Friday, July 8, 2011

Bible Stories 016

The first human (and penis!) in the strip. The design of the characters is similar to those in my "Carrie" comic, maybe even more basic and less stylized here. They're slightly fancy stick figures, which I wanted to be easy to manipulate.

I knew Adam and Eve would be naked, but I chose to just draw clothes-less sticks rather than accentuating naughty bits--unless, of course, those bits are needed, as in this case.

Adam is black, naturally, so he gets the appropriate skin color and hair. Throughout the strip, the skin color is different for every character. (Very few are identical.) Most of the time, the color is meaningless, but sometimes it has a purpose. I do try to mirror actual human skin colors.

Although Adam is human, I wanted him to have some pre-human features, too (the Son is calling him a "cave man"), mostly in the arms.

I considered using translations of the names of the characters throughout the strip rather than the proper names themselves, since most Hebrew names can be translated into words. Adam can be translated to both "man/mankind" or "earth/ground." Eve is "life." Though I still think it would be a good idea for a translation of the Bible, since it would make the stories make more sense and -- in this case -- would demonstrate the allegorical nature of the Eden (which translates to "delight" or "plain") story more apparent, in the end I decided to stick with the names themselves, which is how we know these characters.
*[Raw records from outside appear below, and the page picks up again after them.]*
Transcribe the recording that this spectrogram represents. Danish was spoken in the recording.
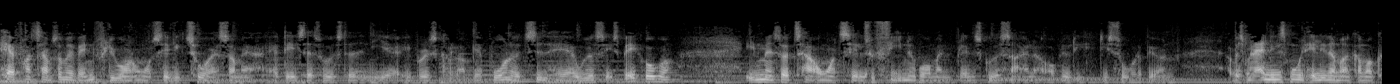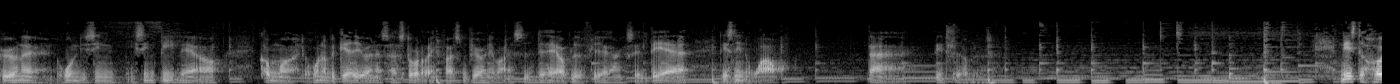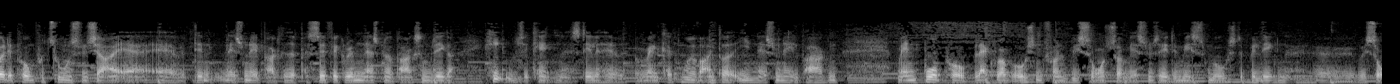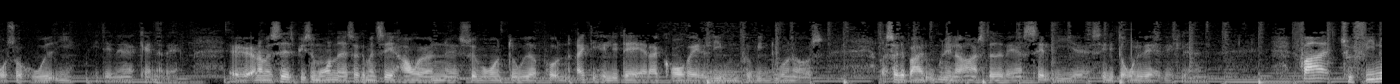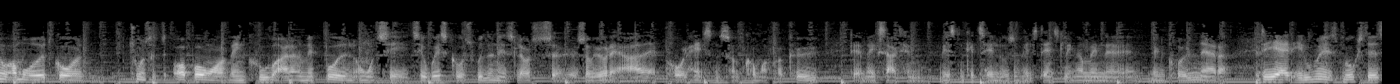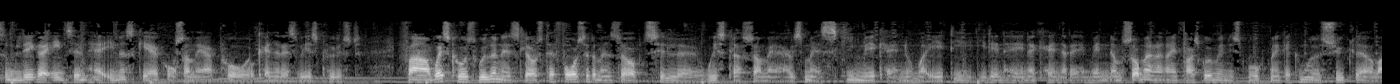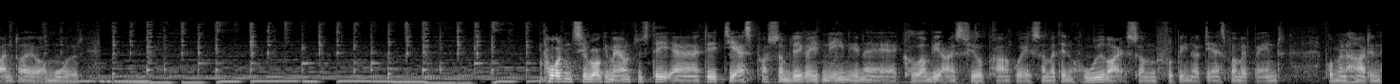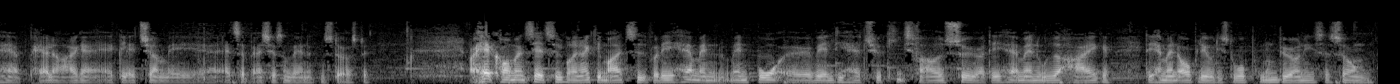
Herfra tager man så med vandflyveren over til Victoria, som er, er delstatshovedstaden i, øh, i British Columbia. Jeg bruger noget tid her ude at se spækhugger, inden man så tager over til Sofine, hvor man blandt andet skal ud og sejle og opleve de, de sorte bjørne. Og hvis man er en lille smule heldig, når man kommer kørende rundt i sin, i sin bil der og kommer rundt om ved gadehjørnet, så står der rent faktisk en bjørn i vejsiden. Det har jeg oplevet flere gange selv. Det er, det er sådan en wow. Der det er en fed oplevelse. Næste højdepunkt på turen, synes jeg, er, er den nationalpark, der hedder Pacific Rim National Park, som ligger helt ud til kanten af Stillehavet. Man kan komme ud og vandre i nationalparken. Man bor på Black Rock Oceanfront Resort, som jeg synes er det mest smukkeste beliggende øh, resort overhovedet i, i denne her Canada. Øh, og når man sidder og spiser morgenmad, så kan man se havørnene øh, svømme rundt derude, og på en rigtig heldig dag er der gråvaler lige uden for vinduerne også. Og så er det bare et umindeligt rart sted at være, selv i, øh, selv i dårlig vejr i virkeligheden. Fra Tofino-området går turen så op over Vancouver Island med båden over til, til West Coast Wilderness Lodge, som i øvrigt er ejet af Paul Hansen, som kommer fra Køge. Det har man ikke sagt, at han næsten kan tale noget som helst dansk længere, men, øh, men krøllen er der. Det er et, et smukt sted, som ligger ind til den her inderskærgård, som er på Kanadas vestkyst. Fra West Coast Wilderness Lodge, der fortsætter man så op til øh, Whistler, som er, ligesom er ski-mekka nummer et i, i den her ende af Canada. Men om sommeren er rent faktisk ualmindeligt smukt. Man kan komme ud og cykle og vandre i området. Porten til Rocky Mountains, det er, det er Jasper, som ligger i den ene ende af Columbia Icefield Parkway, som er den hovedvej, som forbinder Jasper med Band, hvor man har den her perlerække af gletsjer med øh, Athabasca som værende den største. Og her kommer man til at tilbringe rigtig meget tid, for det er her, man, man bor øh, ved alle de her tyrkisfarvede søer. Det er her, man er ude at hike. Det er her, man oplever de store brunbjørne i sæsonen.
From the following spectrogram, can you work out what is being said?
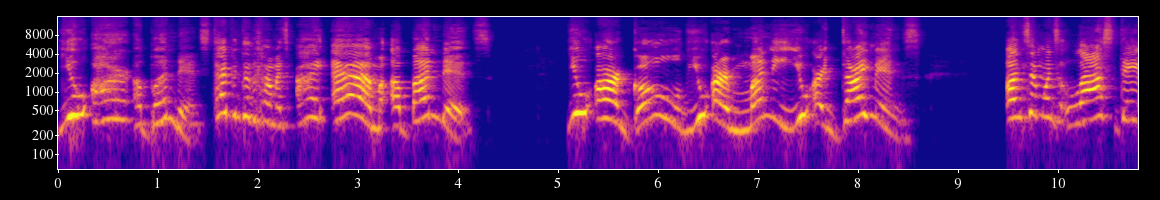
You are abundance. Type into the comments, I am abundance. You are gold. You are money. You are diamonds. On someone's last day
When spellings varied, I used the ones given by the New Revised Standard Version (my translation of choice, though the KJV is my artistic favorite).

Adam here, of course, isn't created from scratch by God. He is chosen from among existing humans who have evolved over long periods of time, all happening in this short amount of "days." (Notice that the sky is slightly darker now than in previous strips.) I don't think this idea goes against either account of creation (Genesis 1 or 2), since mankind was described as being formed out of the dust of the ground, which is still true here (and in science). The "breath of life" is the important thing, the "inspiration" of God, and the second panel lists some of the things used to distinguish men from beasts: anything that goes beyond mere survival and propagation of the species, what might be called "spiritual" things. Adam's first question seems to be a nice mix of both godly and beastly (though some would disagree).

So here we have him: the first "man."

Wednesday, July 6, 2011

Bible Stories 015

I still wonder if this particular strip was a wise move, the reference to the movie 2001: A Space Odyssey and the monolith. I do allusions in the comic, yes, but I never make a reader's knowledge of them necessary to understand the strip. But, with this one, you have to know the movie and the idea that the monolith promotes evolution (and use of tools).

The reference to Lucy the Australopithecus is fine, since it's not an allusion, just information that I assume everyone knows. In the end, I think I determined that 2001 is known enough to be used, but I still think maybe it crosses my art and Kubrick's art in too direct a way. (I use an actual still from the movie, after all.)

Besides my personal agonies, the strip introduces more frustration with the "laissez-faire" of the Son, more interference with the Father (this time unsolicited), and the concept of the "breath of life" that appears in Genesis, which I use as the thing that separates man from beast, the thing that makes man an animal with a little god inside of him.

Friday, July 1, 2011

Bible Stories 014

Holy cow! Well, almost. Here is proof that cows were designated by God to be eaten. I put a lot of God's words to (eventually) humans here, which seems to work. The way the cow manure is drawn in the last panel is a reference to the DUSKBUSTERS!, but you already knew that.